The past decade will surely get the title of being the most defining decade in India for the Human Resources function. Be it adoption of mature HR Transformation practices, going digital or attracting investments, HR and HR tech in India have come a long way. And for the first time since the inception of HR and HR Tech, the pace of growth and innovation in this field in India has been almost as fast as the global market. It has been an interesting journey! And I am going to try and capture this phenomenal transition of HR in India here.
The Product Story
The entry of ‘technology’ in HR started with the mainframes, which were used for administrative tasks like record keeping and payroll and compliance management. These systems were not only difficult to use and manage but also occupied a lot of physical space. Those were the days when such systems filled up rooms and managing records was a herculean task. Then came the time of ERPs (like SAPs and Oracles of the world), where the problem of physical space was resolved but it was still difficult to implement and manage systems. Change management and customization remained the biggest challenges and success ratio was very low – as hardly 1 in 3 implementations saw the light of the day. This was followed by the phase of point solutions which were on-premise software on top of which internal teams build HRIS systems. Organizations used many of these solutions depending on their digital maturity and extent of budgets available.

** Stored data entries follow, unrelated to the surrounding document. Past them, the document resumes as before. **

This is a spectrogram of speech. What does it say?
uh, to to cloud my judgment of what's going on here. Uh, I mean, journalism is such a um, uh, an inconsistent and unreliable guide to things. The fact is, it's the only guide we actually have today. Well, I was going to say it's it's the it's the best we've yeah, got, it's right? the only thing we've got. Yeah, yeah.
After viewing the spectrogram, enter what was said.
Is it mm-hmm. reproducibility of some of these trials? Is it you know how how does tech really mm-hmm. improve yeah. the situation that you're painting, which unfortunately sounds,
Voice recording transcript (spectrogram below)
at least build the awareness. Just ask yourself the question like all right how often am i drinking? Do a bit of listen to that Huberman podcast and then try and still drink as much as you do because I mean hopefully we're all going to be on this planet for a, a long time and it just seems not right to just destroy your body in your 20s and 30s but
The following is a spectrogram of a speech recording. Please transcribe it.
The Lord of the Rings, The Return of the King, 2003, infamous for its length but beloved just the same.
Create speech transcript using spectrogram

“A major shift is happening on employee experience through digital HR, which is much more than automation”
This phase continued until few years ago when the ‘cloud’ revolution touched HR. This is when HR understood the importance of ‘user’ or its employees in the ecosystem and important features came into existence like scalability, usability and interoperability (which were sort of antidotes to the pain of legacy systems). And the jump to the next innovative technology (from on-premise to cloud, reporting to analytics, transactions to AI and from people managing data to robots/bots) became much easier and faster.
The industry had not seen the HR tech revolution in previous 50 years. Today, organizations are again in different phases of cloud and mobile adoption. However, the belief of HR community in cloud and mobile is increasing day-by-day. According to a recent study by Sierra Cedar, there has been an increase of about 21% in mobile adoption globally and a forecasted increase at almost the same rate in the coming year. It is going to be an interesting story as HR technology moves from cloud to mobile to artificial intelligence.

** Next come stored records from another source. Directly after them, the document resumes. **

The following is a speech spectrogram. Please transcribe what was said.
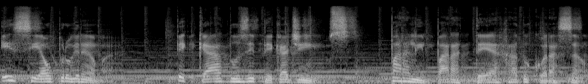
Esse é o programa Pecados e Pecadinhos para limpar a terra do coração.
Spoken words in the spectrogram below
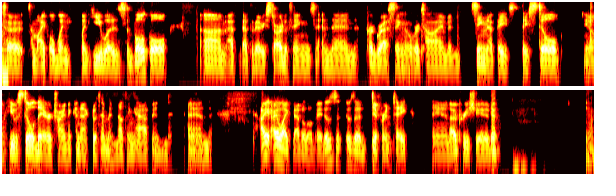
to, to Michael when when he was vocal um, at, at the very start of things, and then progressing over time and seeing that they they still you know he was still there trying to connect with him and nothing happened and I, I like that a little bit. It was it was a different take and I appreciated it. Yeah.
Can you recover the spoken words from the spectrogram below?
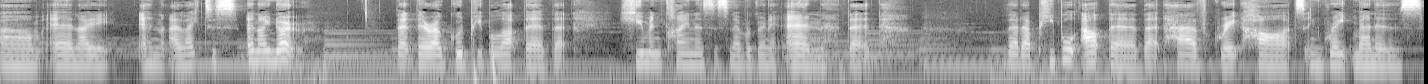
Um, and I and I like to and I know that there are good people out there that human kindness is never going to end that that are people out there that have great hearts and great manners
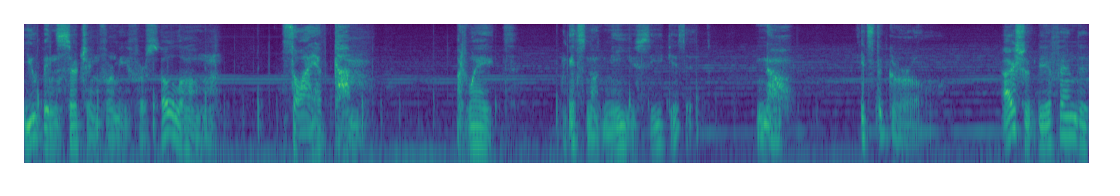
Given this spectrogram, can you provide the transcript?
You've been searching for me for so long. So I have come. But wait. It's not me you seek, is it? No. It's the girl. I should be offended.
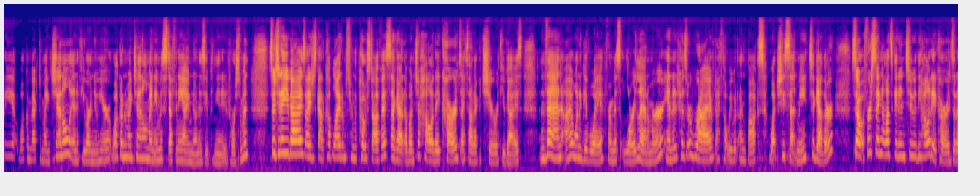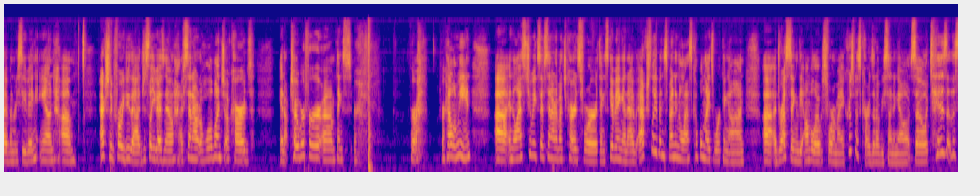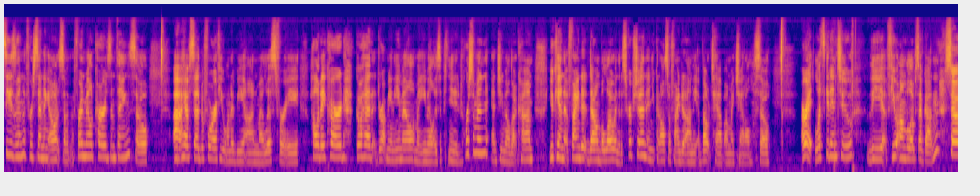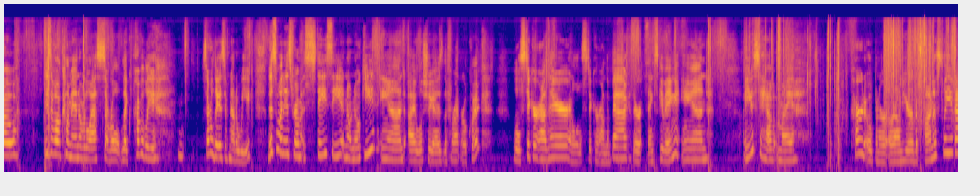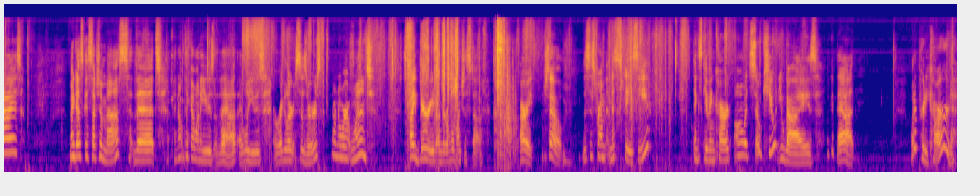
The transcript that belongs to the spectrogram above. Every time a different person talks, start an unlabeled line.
everybody. Welcome back to my channel. And if you are new here, welcome to my channel. My name is Stephanie. I am known as the Opinionated Horsewoman. So today, you guys, I just got a couple items from the post office. I got a bunch of holiday cards I thought I could share with you guys. And then I want to give away from Miss Laurie Latimer, and it has arrived. I thought we would unbox what she sent me together. So first thing, let's get into the holiday cards that I've been receiving. And um, actually, before we do that, just let you guys know, I've sent out a whole bunch of cards in October for um, thanks for for Halloween. Uh, in the last two weeks, I've sent out a bunch of cards for Thanksgiving, and I've actually been spending the last couple nights working on uh, addressing the envelopes for my Christmas cards that I'll be sending out. So tis the season for sending out some friend mail cards and things. So uh, I have said before, if you want to be on my list for a holiday card, go ahead, drop me an email. My email is opinionatedhorsewoman at gmail.com. You can find it down below in the description, and you can also find it on the About tab on my channel. So, all right, let's get into the few envelopes I've gotten. So these have all come in over the last several, like probably several days, if not a week. This one is from Stacy Nonoki, and I will show you guys the front real quick. Little sticker on there and a little sticker on the back. They're Thanksgiving, and I used to have my card opener around here, but honestly, you guys, my desk is such a mess that I don't think I want to use that. I will use regular scissors. I don't know where it went. It's probably buried under a whole bunch of stuff. All right, so this is from Miss Stacy. Thanksgiving card. Oh, it's so cute, you guys. Look at that. What a pretty card.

The Market Story
The HR Tech market has also come a long way. We had a tough time initially raising capital and could get angels to help but did not find many institutional investors who were ready to bet on a segment, which was not even identified as an industry. The line of credit too was unavailable. We received the next round of investment through US family office before we could attract PE and financial institutions. However, times have changed today. The exciting growth and potential of HR tech market have started attracting investors globally. According to the recent estimates by Everest Group in the report “The Promise Of Human Resources Outsourcing In India: A Goldmine Of Growth For Service Providers That Adapt”, the current market which is of the size of 0.5 B USD is expected to grow at the rate of about 25% in the next 5 years. Thanks to this growth and immense potential (which will rise not only through increase in employment numbers in the country but also an increase in ‘formal’ workforce,) we enjoy the interest of VC firms today. Not only this, there are many PE firms looking for HR investments, and even banks are ready to give line of credit. There are some HR-focused funds and angel funds supporting and focusing on HR/workforce entrepreneurs.
Though the market remains largely focused on recruitment both in terms of investments and innovation but that doesn’t mean that other areas like workforce management/HCM are neglected. There is a focus on these segments as well, but because of the pace and scale of growth and innovation, recruitment clearly overshadows the market.

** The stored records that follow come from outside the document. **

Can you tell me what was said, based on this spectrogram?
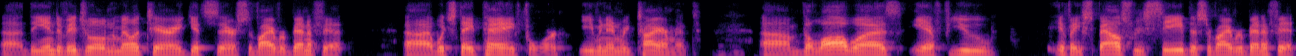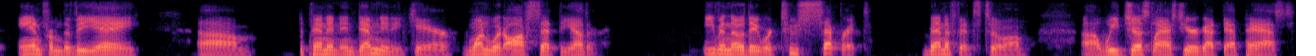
uh, the individual in the military gets their survivor benefit, uh, which they pay for even in retirement. Um, the law was if you if a spouse received the survivor benefit and from the VA um, dependent indemnity care, one would offset the other, even though they were two separate benefits to them. Uh, we just last year got that passed,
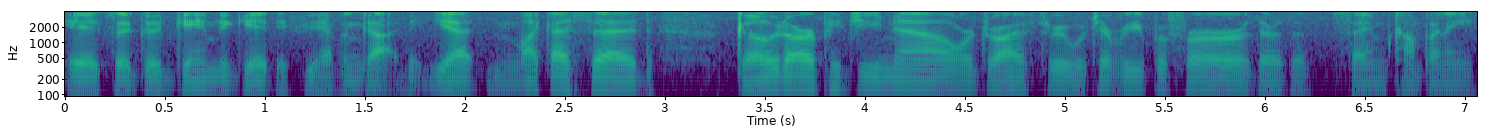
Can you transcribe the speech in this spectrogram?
it's a good game to get if you haven't gotten it yet. And like I said, go to RPG Now or Drive Through, whichever you prefer. They're the same company.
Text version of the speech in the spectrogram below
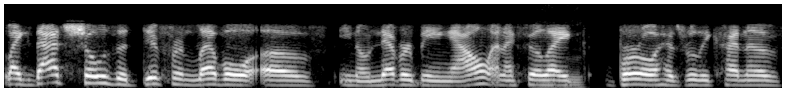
Like that shows a different level of you know never being out. And I feel like Burrow has really kind of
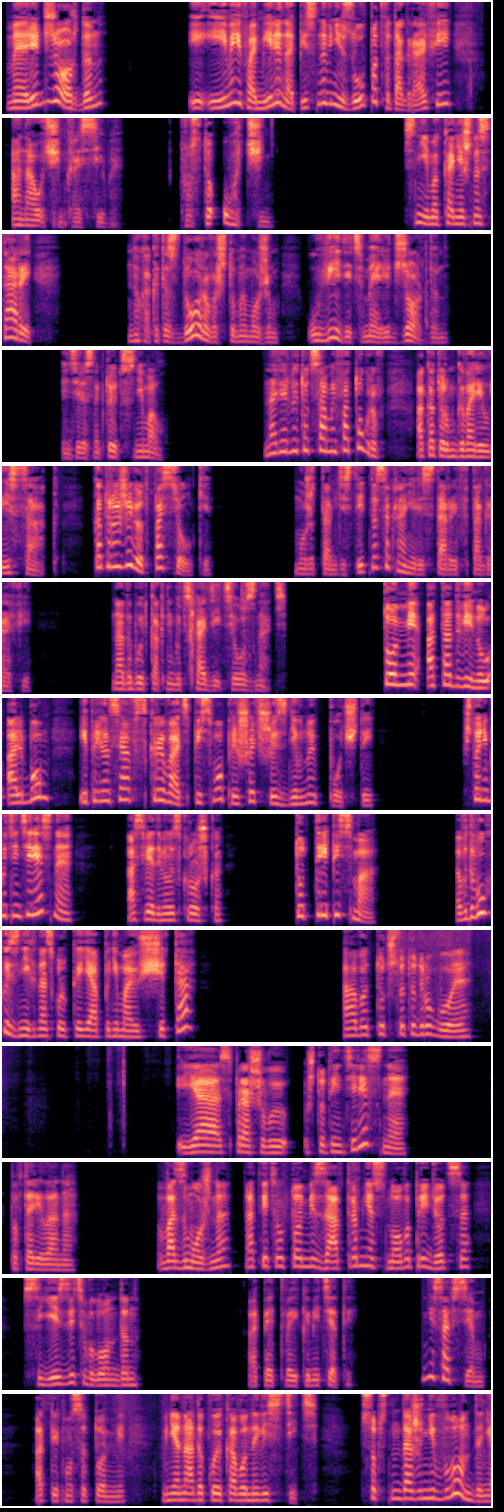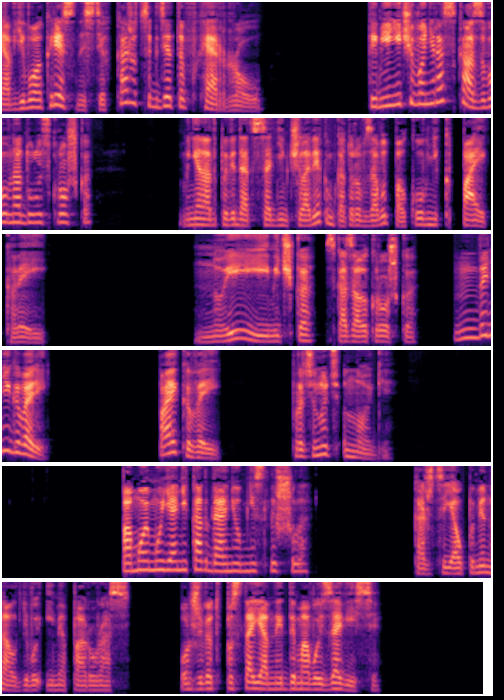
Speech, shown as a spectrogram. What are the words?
Мэри Джордан и имя и фамилия написаны внизу под фотографией. Она очень красивая. Просто очень. Снимок, конечно, старый, но как это здорово, что мы можем увидеть Мэри Джордан. Интересно, кто это снимал? Наверное, тот самый фотограф, о котором говорил Исаак, который живет в поселке. Может, там действительно сохранились старые фотографии? Надо будет как-нибудь сходить и узнать. Томми отодвинул альбом и принялся вскрывать письмо, пришедшее с дневной почтой. — Что-нибудь интересное? — осведомилась крошка. — Тут три письма. В двух из них, насколько я понимаю, счета, а вот тут что-то другое. — Я спрашиваю, что-то интересное? — повторила она. Возможно, — ответил Томми, — завтра мне снова придется съездить в Лондон. Опять твои комитеты. Не совсем, — откликнулся Томми. Мне надо кое-кого навестить. Собственно, даже не в Лондоне, а в его окрестностях. Кажется, где-то в Хэрроу. Ты мне ничего не рассказывал, — надулась крошка. Мне надо повидаться с одним человеком, которого зовут полковник Пайквей. — Ну и имечко, — сказала крошка. — Да не говори. Пайковей протянуть ноги. По-моему, я никогда о нем не слышала. Кажется, я упоминал его имя пару раз. Он живет в постоянной дымовой завесе.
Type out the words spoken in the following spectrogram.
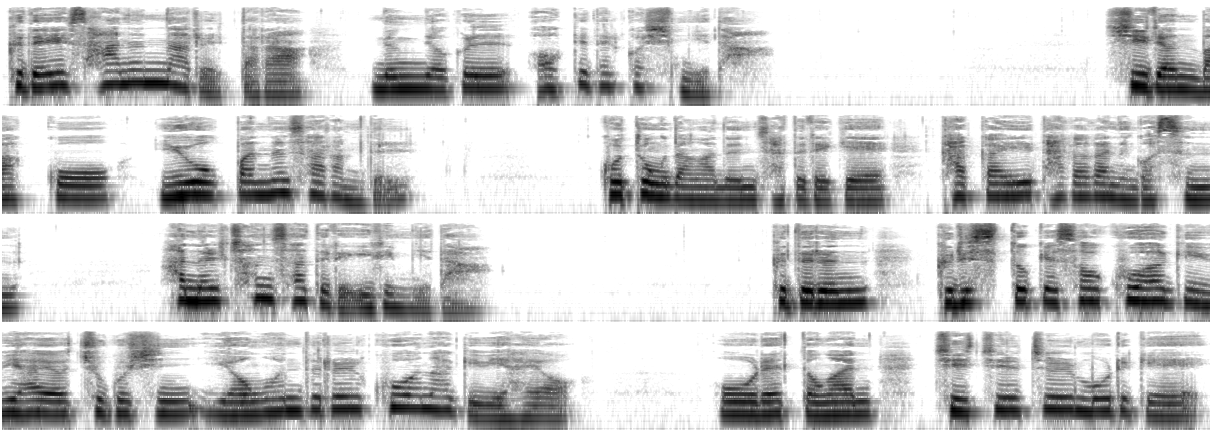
그대의 사는 날을 따라 능력을 얻게 될 것입니다. 시련받고 유혹받는 사람들, 고통당하는 자들에게 가까이 다가가는 것은 하늘 천사들의 일입니다. 그들은 그리스도께서 구하기 위하여 죽으신 영혼들을 구원하기 위하여 오랫동안 지칠 줄 모르게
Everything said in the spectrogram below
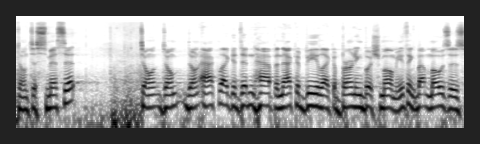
Don't dismiss it. Don't, don't, don't act like it didn't happen. That could be like a burning bush moment. You think about Moses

India and the Indian HR market are at a very interesting juncture. Apart from the immense human potential, there is a push for moving informal workforce to formal workforce. Almost 90% of India’s workforce belongs to the informal segment, which does not fall under the purview of labor laws and social security systems compared to developed economies where the workforce composition is just opposite. The government is increasing the rigour in this direction by bringing labor law amendments along with initiatives like digital India and demonetization.
The areas with heavy investment both in terms of money and effort will be job-talent matchmaking, retention, gamification and employee experience
As increasing segment workforce joins the formal segment workforce, it will be an addition to the prospective user base to the workforce technology. This is making the market interesting and the investor community is recognizing HR Tech/Workforce Tech as the categories like Fintech and Martech. What makes this market more interesting is the level of innovation that is possible. There is a huge scope to disrupt the current ways of managing people and finding/acquiring talent. And corporations are either compelled or ready to adopt new ways of working.
The major areas where the majority of investment, both in terms of money and effort, is going are Job-Talent Matchmaking, Retention, gamification and employee experience. Major shift is happening on employee experience through digital HR, which is much more than automation. What started with adoption of mobile apps is going to next level with Chatbots coming into picture and changing the way HR can be experienced.
The HR tech market is gaining ground every single day and is taking steps to reach the point where Silicon Valley is. People often question the true potential and scalability of the Indian HR tech Market. One might blame it to market/entrepreneur mindset in India for the lack of capital or I will argue till eternity that investors have not yet understood the potential of Indian workforce and revenue opportunities. But these apprehensions will soon be part of history. The HR Tech story of India is going to enter a golden phase in the next three-four years and we are excited to be a part of it!
This article is part of PeopleStrong & PeopleMatters Learning Initiative